The most memorable bit, of course, is the chariot race. I first saw Ben-Hur when I was about 12 or 13 I think (the period when I knew nothing about Classics). By the time we got to the chariot race, I think I had completely lost track of the plot, but when the drivers rode out into the circus, I was excited! There were only two problems with actually watching it. One was my persistent sqeuamishness. I kept hiding my eyes, and as soon as Messala was injured, I couldn't look at him any more and treated the film like a radio show. The other problem was a childhood spent watching Popeye cartoons. As soon as the blades came out of Messala's chariot wheels, all I could see in my head was Popeye and Bluto - I expected Olive Oil to start screaming at Ben-Hur from among the spectators.
It's been a while since I've seen the film, but I can still see in my mind's eye several moments from the chariot race. It's a great, old-fashioned spectacle and an amazing set-piece - plus it wakes up the audience at a point in the film where they're probably starting to nod off...
The other bit of the film that my brother (who is three years younger than me) and I really enjoyed and remembered from our first viewing of the film was the section aboard the galley. We were fascinated by the design and running of the galley. I think that up till this point we had imagined that all pre-steam ships got around using only the wind in their sails. We also loved the way the overseer kept time with his rhythmic pounding. It was oppressive, creepy but very effective and strangely hypnotic (and my brother, who is now a professional musician, was already interested in rhythm and uses of rhythm). Being sick-minded children at heart (as most children are) we also rather liked the part where the overseer nearly kills the slaves (possibly does kill one?) by making them row ridiculously fast, just to test them.
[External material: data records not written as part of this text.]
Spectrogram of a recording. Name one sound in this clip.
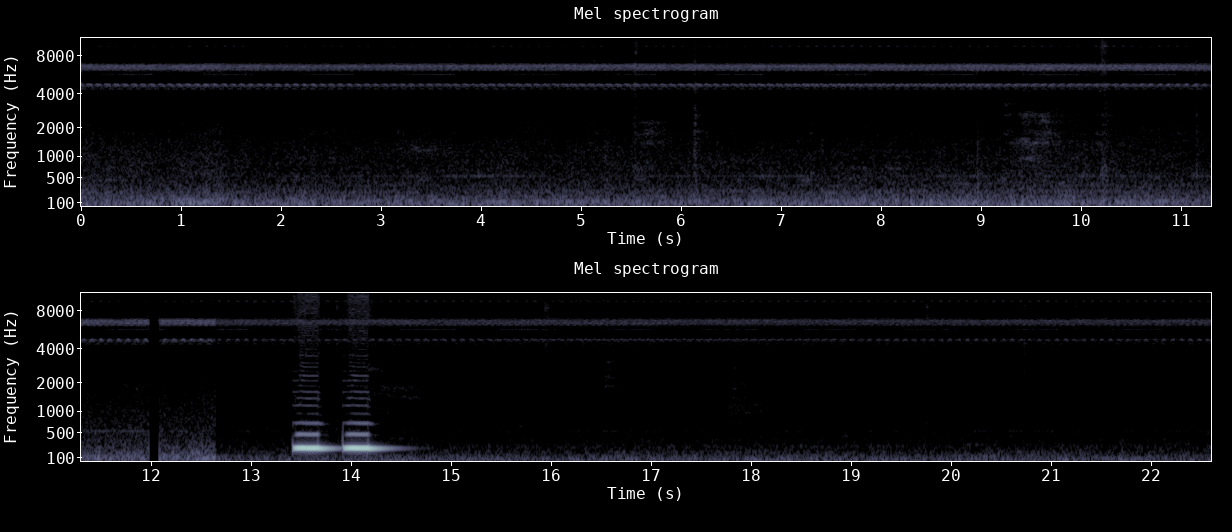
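Footsteps and light thuds sound faintly as a person exercises on metal bars outdoors.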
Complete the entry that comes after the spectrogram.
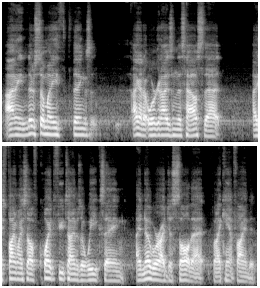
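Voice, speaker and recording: A man's voice: medium pitch, fairly even intonation, moderate pace. A man chatting casually with fellow hobbyists over two-way radio.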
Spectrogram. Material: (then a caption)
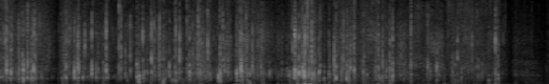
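Kraft paper. Gloved fingertips press, fold and crinkle a hand-sized yellow kraft-paper padded, bubble-lined mailer with contents inside, resting on a wooden desk. Dense, bright crinkling and crackling runs throughout, with a louder burst of crunching near the middle. The sound then eases and fades away at the end.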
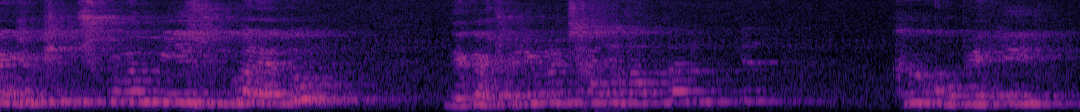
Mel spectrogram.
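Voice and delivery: softly, on the edge of tears; a hint of tears while retelling; choked up. Real, not acted. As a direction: let the grief catch in the throat. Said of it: "막 울면서".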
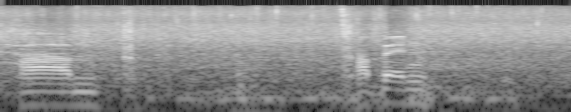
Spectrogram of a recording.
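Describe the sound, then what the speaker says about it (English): Heavy rain hisses steadily on a parked car during an outing near an old inn site in Cumbria, a dense wash of drumming that persists throughout while someone talks briefly over it. "Okay, and down comes the rain."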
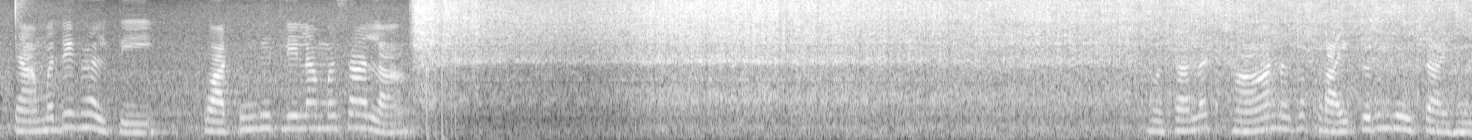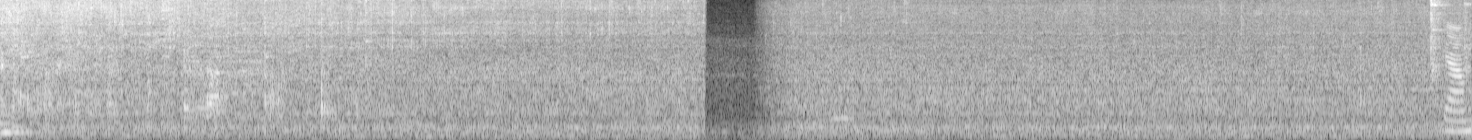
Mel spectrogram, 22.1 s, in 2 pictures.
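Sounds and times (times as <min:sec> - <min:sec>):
paste sizzling in hot oil: 0:03.1 - 0:16.4.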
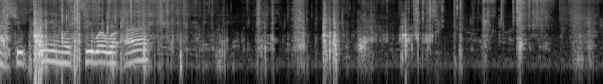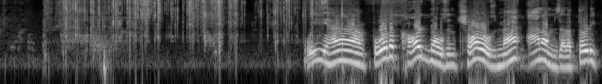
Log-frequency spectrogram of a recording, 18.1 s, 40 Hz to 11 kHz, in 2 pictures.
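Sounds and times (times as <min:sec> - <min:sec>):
foil wrapper crinkling: 0:00.0 - 0:09.0, 0:09.7 - 0:14.1.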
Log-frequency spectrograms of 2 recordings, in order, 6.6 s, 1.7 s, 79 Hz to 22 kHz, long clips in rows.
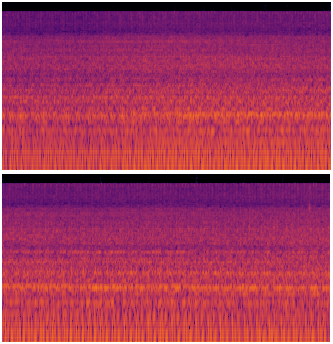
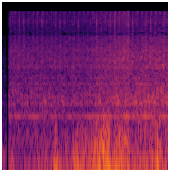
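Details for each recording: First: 2008 Toyota RAV4 petrol idling with an uneven, stumbling beat and violent shaking, code P0302 misfire on cylinder 2, car won't accelerate; single-cylinder misfire caused by a failed injector. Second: 2008 Toyota RAV4 with misfire code P0302 after replacing the bad cylinder 2 injector: the petrol engine now idles smoothly with a steady low rumble and even hum, no stumble; the code was cleared.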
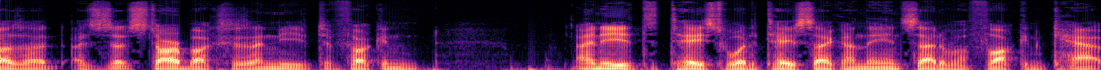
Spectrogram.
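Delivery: ordinary delivery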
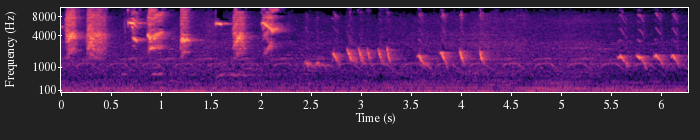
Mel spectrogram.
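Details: White-rumped shama, a contest champion, singing at a bird singing contest in Ladong: bright varied whistles and chips, then a run of rapid upslurred notes in short bursts, with other birds chattering steadily behind.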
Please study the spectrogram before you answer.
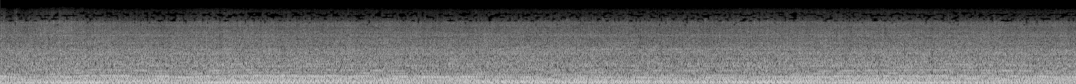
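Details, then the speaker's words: Auction crane truck engine after tightening and adjusting the drive belt suspected of squealing: steady, even running with low rumble and no squeal or chirp; belt quiet, normal running. "Let's go ahead and dump some oil in this thing and fire it up. Okay, contact. No belt squeal."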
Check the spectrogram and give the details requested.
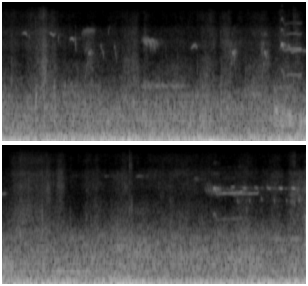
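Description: Scattered short bird chirps and calls over a steady low rumble on the microphone, with one longer high note about five seconds in.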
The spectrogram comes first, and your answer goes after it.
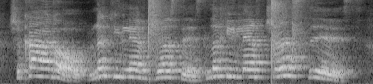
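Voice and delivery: high, loud insistence; urgent report. Acted. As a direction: press the news on him. Urgently telling friend news.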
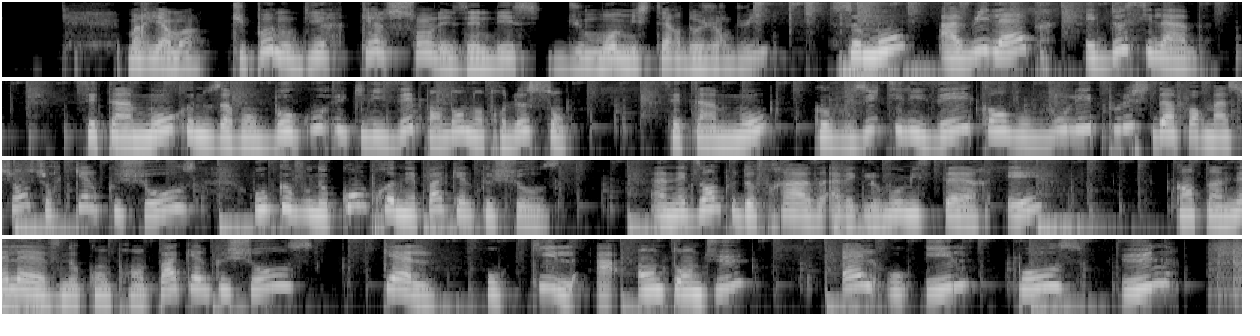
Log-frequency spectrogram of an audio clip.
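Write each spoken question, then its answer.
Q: Un exemple de phrase avec le mot mystère est « Quand un élève ne comprend pas quelque chose, qu'elle ou qu'il a entendu, elle ou il pose une... »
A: question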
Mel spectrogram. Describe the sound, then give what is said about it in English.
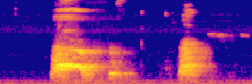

Finally, we loved the climax of the sequence, first the reprise of the cry 'ramming speed!' and then the destruction of the galley through being rammed by another ship. I think we recreated that one in lego a few times.
The classic Lego Pirate Ship - perfect for recreating a galley being rammed
Of course, the subtitle of the film is A Tale of the Christ. I very much like the depiction of Jesus here (as far as I remember it!). I believe that showing Jesus only from behind was a fairly common technique in early 20th century films, but as yet I haven't seen any others that use it, as I haven't yet seen any of the earlier films. I think it works well, especially for a film that is really about Ben-Hur himself, whatever the subtitle says. The parallel scenes of Jesus and Ben-Hur offering each other water are nicely done and I like the fact that Jesus is barely in the rest of the film - Ben-Hur gets on with his life and his encounters with Jesus are just part of the world he lives in (albeit a rather important part). I remember the ending as being perhaps a little overly melodramatic, and the movie's depiction of leprosy being, well, less than authentic, but the scenes between the human Ben-Hur and the human Jesus are simple and sweet.
Well, those are the parts of the film that really made an impression on me (along with everyone else, I suspect). There are other things I remember - the frustratingly ridiculous tile incident that kicks off the whole plot, the views of ancient Rome, brief appearences by Tiberius and Pontius Pilate - and other things I've learned more about later - mainly the supposed homoeroticism between Ben-Hur and Messala (not what Charlton Heston was going for). I'm sure there's also lots more of academic interest to discuss, and I suspect that if I watched the film again I would spot lots and lots of incidences of artistic licence being taken (or stuff that's just plain wrong!). I'll leave it there for now, with my dim memories of enjoying an exciting film on a long afternoon during the summer holidays, and come back to the film again in a little while, when I've had a chance to watch and enjoy it all over again.